As Peter Carter, the chief executive of the Royal College of Nursing, put it to The Independent: “The health service needs to focus on the root cause of this problem, not just the symptoms. A lack of investment in nurse training and cuts to nurse numbers mean that trusts now have no choice but to pay over the odds for agency staff and recruiting overseas.”

Based on my experience, I have to agree: The NHS isn’t just short of money, it’s short of structure and training.

Before the election, many voters were sceptical when it came to the relationship between the Tories and the NHS. But despite the headlines running up to election day, the result would suggest that the electorate largely either trust the Tories with the NHS or have confidence that they won’t do it harm – largely due to the party’s £8bn funding pledge.

But regardless of spin, the Tories’ NHS restructure has left it needing far more than funds. What it needs is a fix to the problems created by Tory mismanagement.

At the end of last year, a Tory in the cabinet told The Times: “We’ve made three mistakes that I regret, the first being restructuring the NHS.” If they don’t change their course now, it won’t be the last Tory wound to the health service.

Header Image – Norfolk and Norwich University Hospital, January 2006 by Francis Tyers

How Left and Right posture on health tourism

Politicians in Britain are fond of talking about “tough decisions”. Even on the Left, which is supposed to be the more generous wing, the Labour leader Ed Miliband was happy enough to declare his willingness to tackle “difficult” ones at the leaders’ debate on Thursday.

Why then, was there such a furore over Ukip leader Nigel Farage’s comments over health tourism? Having prefaced his view with the disclaimer that people would be “mortified” that he dare talk about it, Farage said:
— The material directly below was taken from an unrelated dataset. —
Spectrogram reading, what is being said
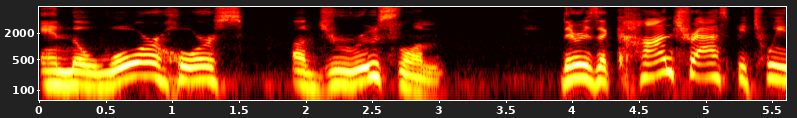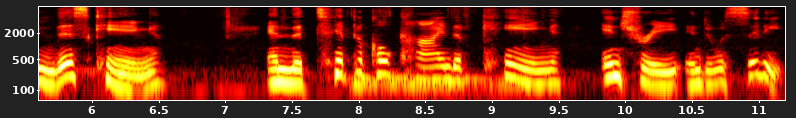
And the war horse of Jerusalem there is a contrast between this king and the typical kind of king entry into a city.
“You can come to Britain from anywhere in the world and get diagnosed with HIV and get the retroviral drugs that cost up to £25,000 per year per patient. I know there are some horrible things happening in many parts of the world, but what we need to is put the National Health Service there for British people and families who in many cases have paid into this system for decades.”
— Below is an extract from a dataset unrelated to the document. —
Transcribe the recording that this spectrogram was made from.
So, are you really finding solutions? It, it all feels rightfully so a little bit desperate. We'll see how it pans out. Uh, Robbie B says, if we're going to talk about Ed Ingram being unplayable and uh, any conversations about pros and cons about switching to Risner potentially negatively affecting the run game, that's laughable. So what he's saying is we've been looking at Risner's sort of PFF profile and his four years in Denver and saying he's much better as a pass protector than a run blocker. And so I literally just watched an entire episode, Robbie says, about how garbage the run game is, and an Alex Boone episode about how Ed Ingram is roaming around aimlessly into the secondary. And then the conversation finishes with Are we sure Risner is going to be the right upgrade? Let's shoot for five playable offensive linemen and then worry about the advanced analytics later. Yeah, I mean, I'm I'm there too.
A predictable backlash followed, with outrage on Twitter and attacks from the other panellists. At the time Nicola Sturgeon, leader of the Scottish National Party, said: “When someone is diagnosed with a dreadful illness, my instinct is to view them as a human being not consider what country they come from.”
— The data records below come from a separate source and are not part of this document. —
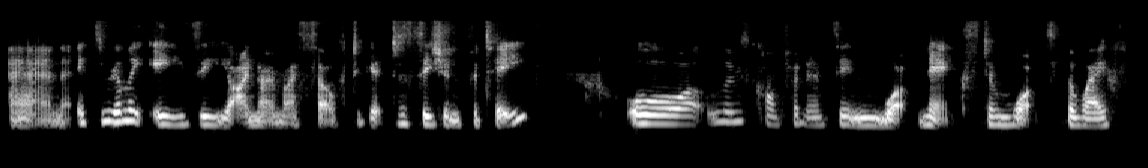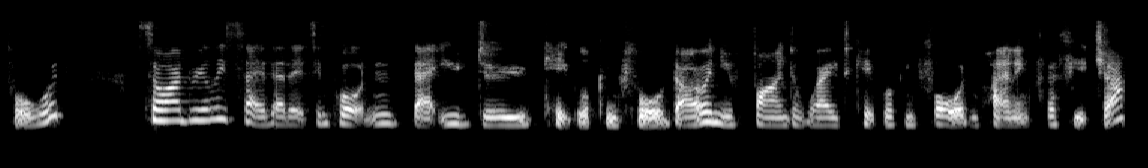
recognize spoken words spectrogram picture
and it's really easy. I know myself to get decision fatigue, or lose confidence in what next and what's the way forward. So I'd really say that it's important that you do keep looking forward though, and you find a way to keep looking forward and planning for the future.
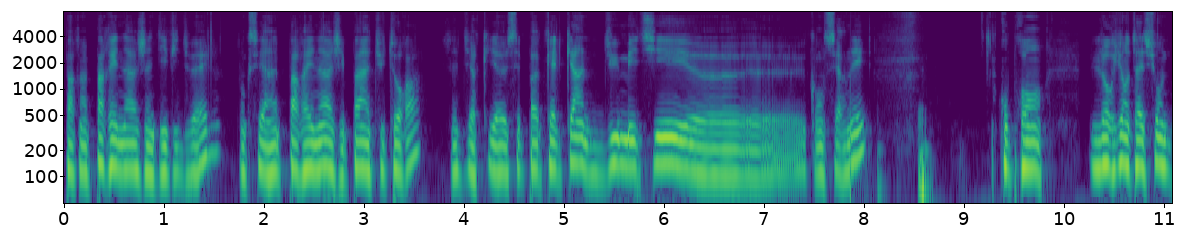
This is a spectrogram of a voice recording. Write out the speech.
par un parrainage individuel. Donc c'est un parrainage et pas un tutorat. C'est-à-dire que ce n'est pas quelqu'un du métier concerné. On prend l'orientation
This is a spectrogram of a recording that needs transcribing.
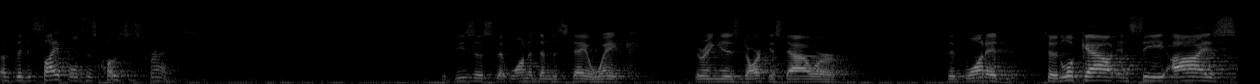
of the disciples, his closest friends. The Jesus that wanted them to stay awake during his darkest hour, that wanted to look out and see eyes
This sounds nice, but it is hard to believe that any of the panel (bar Green leader Natalie Bennett) truly believe in not discriminating against foreigners when it comes to the health service. The alternative would mean offering free health care to all 7 billion people living in the world, which even the Greens would recognise as a bit ambitious.

That doesn’t mean that Farage’s interest in health tourism is not misjudged. In a country open to foreign travel and trade some health tourism is inevitable, or at least would be costly enough to clamp down on that it was not worth the bother. The figures he quoted in regards to HIV (7,000 diagnoses a year, 60% of them accounted for by foreigners) amount to a piffling addition to the health service bill, and the total cost of health tourism is equally piffling.

According to Farage the total cost of health tourism £2bn, a figure that is based on this research commissioned by the coalition. As George Eaton of the (leftwing) New Statesman pointed out at the time, this is not really true:

The £2bn figure refers to the total cost of treating foreign visitors and temporary migrants (such as students and seasonal workers), many of whom are eligible for free treatment and pay tax, not “health tourists”.

The report actually estimates the cost of health tourism at £70m. In the fiscal year 2013/14 the total bill for the NHS was £109.721bn, according to the NHS Confederation, a trade body.

In the end the controversy over Farage’s comment shows both sides posturing. The Left does not really believe that Britain should pay for the world’s healthcare, and the Right are not so bloody minded that they will pursue fraud at any cost.